Rare Disease Day is an international awareness day celebrated in over 100 countries on the last day of February each year (because this is a rare day in a leap year).
Founder’s building illuminated in the colours of Rare Disease Day

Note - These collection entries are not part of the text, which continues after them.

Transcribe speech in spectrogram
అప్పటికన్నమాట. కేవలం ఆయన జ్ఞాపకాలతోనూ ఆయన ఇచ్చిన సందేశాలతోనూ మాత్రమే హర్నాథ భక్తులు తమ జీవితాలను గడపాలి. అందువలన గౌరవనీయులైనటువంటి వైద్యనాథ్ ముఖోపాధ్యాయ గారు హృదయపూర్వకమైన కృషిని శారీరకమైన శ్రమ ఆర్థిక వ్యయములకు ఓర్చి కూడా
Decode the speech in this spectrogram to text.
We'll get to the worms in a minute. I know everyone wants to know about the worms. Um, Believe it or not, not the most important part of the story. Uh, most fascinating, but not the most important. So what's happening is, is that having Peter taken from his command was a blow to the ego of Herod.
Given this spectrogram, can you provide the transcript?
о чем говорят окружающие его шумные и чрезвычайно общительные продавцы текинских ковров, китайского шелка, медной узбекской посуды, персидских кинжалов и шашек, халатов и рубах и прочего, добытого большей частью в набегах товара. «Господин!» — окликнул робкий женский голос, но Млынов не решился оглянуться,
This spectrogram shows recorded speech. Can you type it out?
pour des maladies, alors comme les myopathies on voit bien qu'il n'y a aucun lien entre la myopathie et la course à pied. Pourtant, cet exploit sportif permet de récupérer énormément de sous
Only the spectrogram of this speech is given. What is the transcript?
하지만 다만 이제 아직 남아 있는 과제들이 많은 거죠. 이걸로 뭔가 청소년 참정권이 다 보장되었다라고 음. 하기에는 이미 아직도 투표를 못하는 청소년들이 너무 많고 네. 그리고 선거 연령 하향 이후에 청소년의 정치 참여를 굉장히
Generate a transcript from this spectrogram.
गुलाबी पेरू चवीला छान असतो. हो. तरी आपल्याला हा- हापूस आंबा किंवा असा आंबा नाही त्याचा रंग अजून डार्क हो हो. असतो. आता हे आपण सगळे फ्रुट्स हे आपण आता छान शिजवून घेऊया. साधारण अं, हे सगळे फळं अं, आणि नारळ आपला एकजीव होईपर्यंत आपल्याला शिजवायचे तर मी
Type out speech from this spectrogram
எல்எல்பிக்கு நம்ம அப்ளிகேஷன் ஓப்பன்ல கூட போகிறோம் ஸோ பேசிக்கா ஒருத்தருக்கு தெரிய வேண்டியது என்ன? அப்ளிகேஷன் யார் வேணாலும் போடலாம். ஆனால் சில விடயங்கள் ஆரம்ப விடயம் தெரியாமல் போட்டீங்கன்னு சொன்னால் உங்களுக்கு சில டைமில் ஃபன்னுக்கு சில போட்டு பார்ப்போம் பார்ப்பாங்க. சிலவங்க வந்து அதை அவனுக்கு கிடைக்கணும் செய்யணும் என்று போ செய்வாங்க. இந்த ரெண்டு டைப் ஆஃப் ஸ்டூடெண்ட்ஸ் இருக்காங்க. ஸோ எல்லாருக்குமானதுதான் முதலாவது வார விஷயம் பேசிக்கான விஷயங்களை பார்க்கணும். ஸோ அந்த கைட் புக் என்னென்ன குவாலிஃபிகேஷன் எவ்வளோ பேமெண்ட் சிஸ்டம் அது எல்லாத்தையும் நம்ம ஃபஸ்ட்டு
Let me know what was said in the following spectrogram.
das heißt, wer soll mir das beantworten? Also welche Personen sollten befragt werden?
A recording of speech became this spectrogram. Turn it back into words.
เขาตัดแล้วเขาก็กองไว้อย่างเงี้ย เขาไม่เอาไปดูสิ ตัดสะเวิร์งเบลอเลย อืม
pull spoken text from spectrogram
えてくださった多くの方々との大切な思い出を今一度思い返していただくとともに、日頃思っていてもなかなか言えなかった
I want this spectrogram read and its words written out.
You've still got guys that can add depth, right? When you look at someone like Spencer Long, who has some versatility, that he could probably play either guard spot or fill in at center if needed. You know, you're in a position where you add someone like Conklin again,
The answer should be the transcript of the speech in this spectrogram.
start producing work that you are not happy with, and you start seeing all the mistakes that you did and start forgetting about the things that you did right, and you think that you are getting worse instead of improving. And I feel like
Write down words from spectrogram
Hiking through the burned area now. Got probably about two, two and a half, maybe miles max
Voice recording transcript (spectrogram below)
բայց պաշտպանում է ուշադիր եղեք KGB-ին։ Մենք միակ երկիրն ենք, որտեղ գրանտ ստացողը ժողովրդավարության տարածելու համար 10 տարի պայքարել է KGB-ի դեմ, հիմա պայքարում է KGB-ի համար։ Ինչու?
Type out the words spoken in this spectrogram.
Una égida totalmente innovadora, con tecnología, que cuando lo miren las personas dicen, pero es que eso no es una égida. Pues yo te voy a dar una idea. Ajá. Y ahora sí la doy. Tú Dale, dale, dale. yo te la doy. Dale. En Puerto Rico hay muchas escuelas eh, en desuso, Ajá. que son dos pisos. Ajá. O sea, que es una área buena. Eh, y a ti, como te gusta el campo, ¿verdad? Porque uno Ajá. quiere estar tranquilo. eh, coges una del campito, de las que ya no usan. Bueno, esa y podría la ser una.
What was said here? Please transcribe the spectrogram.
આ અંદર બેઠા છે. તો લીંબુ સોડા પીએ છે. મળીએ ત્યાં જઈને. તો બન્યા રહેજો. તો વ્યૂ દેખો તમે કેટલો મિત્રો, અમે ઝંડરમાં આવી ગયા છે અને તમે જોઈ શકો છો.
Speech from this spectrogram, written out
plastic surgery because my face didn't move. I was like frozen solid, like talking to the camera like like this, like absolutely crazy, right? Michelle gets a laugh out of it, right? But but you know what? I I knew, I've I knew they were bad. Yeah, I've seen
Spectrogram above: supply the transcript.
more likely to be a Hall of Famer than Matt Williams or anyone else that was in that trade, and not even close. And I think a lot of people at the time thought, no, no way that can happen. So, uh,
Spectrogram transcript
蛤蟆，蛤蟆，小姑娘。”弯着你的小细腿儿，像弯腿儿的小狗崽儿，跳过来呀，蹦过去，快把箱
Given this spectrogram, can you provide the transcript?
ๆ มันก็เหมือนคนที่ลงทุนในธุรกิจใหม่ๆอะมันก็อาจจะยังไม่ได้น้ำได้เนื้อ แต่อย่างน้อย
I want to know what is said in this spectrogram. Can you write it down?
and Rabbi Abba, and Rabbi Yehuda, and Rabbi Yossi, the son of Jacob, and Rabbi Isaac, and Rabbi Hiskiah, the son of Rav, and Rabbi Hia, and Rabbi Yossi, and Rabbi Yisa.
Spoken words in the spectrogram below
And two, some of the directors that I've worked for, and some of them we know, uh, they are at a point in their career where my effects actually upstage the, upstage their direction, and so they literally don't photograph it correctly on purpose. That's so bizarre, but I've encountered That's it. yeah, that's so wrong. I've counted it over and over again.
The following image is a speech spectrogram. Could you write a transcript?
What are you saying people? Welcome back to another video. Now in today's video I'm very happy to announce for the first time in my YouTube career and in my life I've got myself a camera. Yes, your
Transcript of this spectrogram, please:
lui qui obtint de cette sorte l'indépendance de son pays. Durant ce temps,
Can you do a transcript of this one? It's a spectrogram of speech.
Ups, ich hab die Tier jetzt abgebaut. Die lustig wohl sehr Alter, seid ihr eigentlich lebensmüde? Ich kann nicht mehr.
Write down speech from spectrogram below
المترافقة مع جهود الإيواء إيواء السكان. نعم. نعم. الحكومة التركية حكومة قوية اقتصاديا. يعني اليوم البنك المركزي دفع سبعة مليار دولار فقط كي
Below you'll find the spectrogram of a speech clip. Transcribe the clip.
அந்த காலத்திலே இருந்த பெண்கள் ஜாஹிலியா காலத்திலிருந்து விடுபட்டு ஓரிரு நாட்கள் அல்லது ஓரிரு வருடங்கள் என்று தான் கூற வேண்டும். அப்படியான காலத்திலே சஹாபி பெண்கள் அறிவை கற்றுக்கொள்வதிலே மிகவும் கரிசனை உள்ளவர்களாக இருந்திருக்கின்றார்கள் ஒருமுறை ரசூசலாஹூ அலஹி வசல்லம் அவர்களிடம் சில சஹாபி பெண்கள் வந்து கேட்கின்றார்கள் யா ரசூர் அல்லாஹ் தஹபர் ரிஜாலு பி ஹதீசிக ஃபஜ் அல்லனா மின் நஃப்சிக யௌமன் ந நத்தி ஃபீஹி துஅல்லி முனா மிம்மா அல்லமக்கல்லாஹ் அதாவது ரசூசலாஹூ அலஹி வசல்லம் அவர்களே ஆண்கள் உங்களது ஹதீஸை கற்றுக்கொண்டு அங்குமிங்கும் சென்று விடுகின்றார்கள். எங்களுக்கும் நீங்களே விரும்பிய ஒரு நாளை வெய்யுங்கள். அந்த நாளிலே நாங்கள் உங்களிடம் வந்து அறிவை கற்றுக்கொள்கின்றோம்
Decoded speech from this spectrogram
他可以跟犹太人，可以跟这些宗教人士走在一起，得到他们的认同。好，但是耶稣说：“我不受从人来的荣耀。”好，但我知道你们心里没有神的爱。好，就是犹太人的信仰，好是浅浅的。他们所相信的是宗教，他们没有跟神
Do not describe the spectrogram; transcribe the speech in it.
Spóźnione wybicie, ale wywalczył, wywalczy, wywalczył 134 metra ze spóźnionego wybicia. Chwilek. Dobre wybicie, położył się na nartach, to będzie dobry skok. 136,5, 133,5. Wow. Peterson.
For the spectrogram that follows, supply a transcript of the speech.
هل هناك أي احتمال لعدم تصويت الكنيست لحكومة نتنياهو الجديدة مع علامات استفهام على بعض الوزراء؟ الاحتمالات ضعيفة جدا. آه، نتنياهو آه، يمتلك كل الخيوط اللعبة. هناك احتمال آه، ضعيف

Each rare disease affects relatively few people, but as there are over 9,000 rare diseases, all together they affect 7% of people at some stage in their lives: this is 3.5 million people in the UK, and 300 million people in the world. Many of these diseases affect children and are very severe, their diagnosis is often lengthy and complicated, and for most there are no effective treatments. For all these reasons it is very important to support people affected and improve their care, and to research their diseases and how to treat them. This is one of our research strengths, and Royal Holloway has been a committed supporter of Rare Disease Day for over a decade. The last two years we have switched to a virtual event to overcome the COVID-19 pandemic restrictions. This year we also participated in the Global Chain of Lights: the North façade of Founder’s building was illuminated in the colours of Rare Disease Day on the evening of 28th February.
Royal Holloway’s Rare Disease Day 2022 programme was organised by Professor Rafael Yáñez-Muñoz, director of the Centre of Gene and Cell Therapy (CGCT) in the Department of Biological Sciences and the current president of the British Society for Gene and Cell Therapy. We hosted 14 schools and over 400 students, making it our best attended event so far, with a virtual programme of events to showcase important research to tackle rare diseases and their impact, recognise charity partners we work with, and to inspire others to get involved. Special guest speakers included Dr Robyn Bell from The British Society for Gene and Cell Therapy, and Linda Popplewell, Professor of Molecular Therapies at Royal Holloway, University of London.
Professor Yáñez-Muñoz commented, “The community feel of our university is exemplified in Royal Holloway’s participation in Rare Disease Day, which is only possible because of College-wide support from staff, postgraduate and undergraduate students, working together and with external stakeholders to deliver an excellent event, which is highly appreciated by secondary schools and colleges, and by people affected by these diseases and their families.”
Rare Disease research at Royal Holloway
Professor Yáñez-Muñoz leads the AGCTlab.org, focused on the development of safe and effective genetic and stem cell treatments, and the CGCT. In this centre, staff and students from the Biological Sciences, Computer Science and History departments work closely together and with external partners to develop novel therapeutics for rare diseases including ataxia telangiectasia, motor neuron disease (ALS) and spinal muscular atrophy, but also for more common ailments like spinal injuries and Parkinson Disease. They also work on the identification of genes responsible for rare diseases and on the repurposing of approved drug treatments for new applications. Additionally, they study the history of rare diseases from antiquity to the Middle Ages. Genetic and cell therapies are a very exciting research field because in the last few years several gene and stem cell treatments have finally been approved for marketing, with many more in the pipeline. Research in this area is evolving quickly, with new technologies like CRISPR genome editing, which we use for ataxia telangiectasia, becoming increasingly important.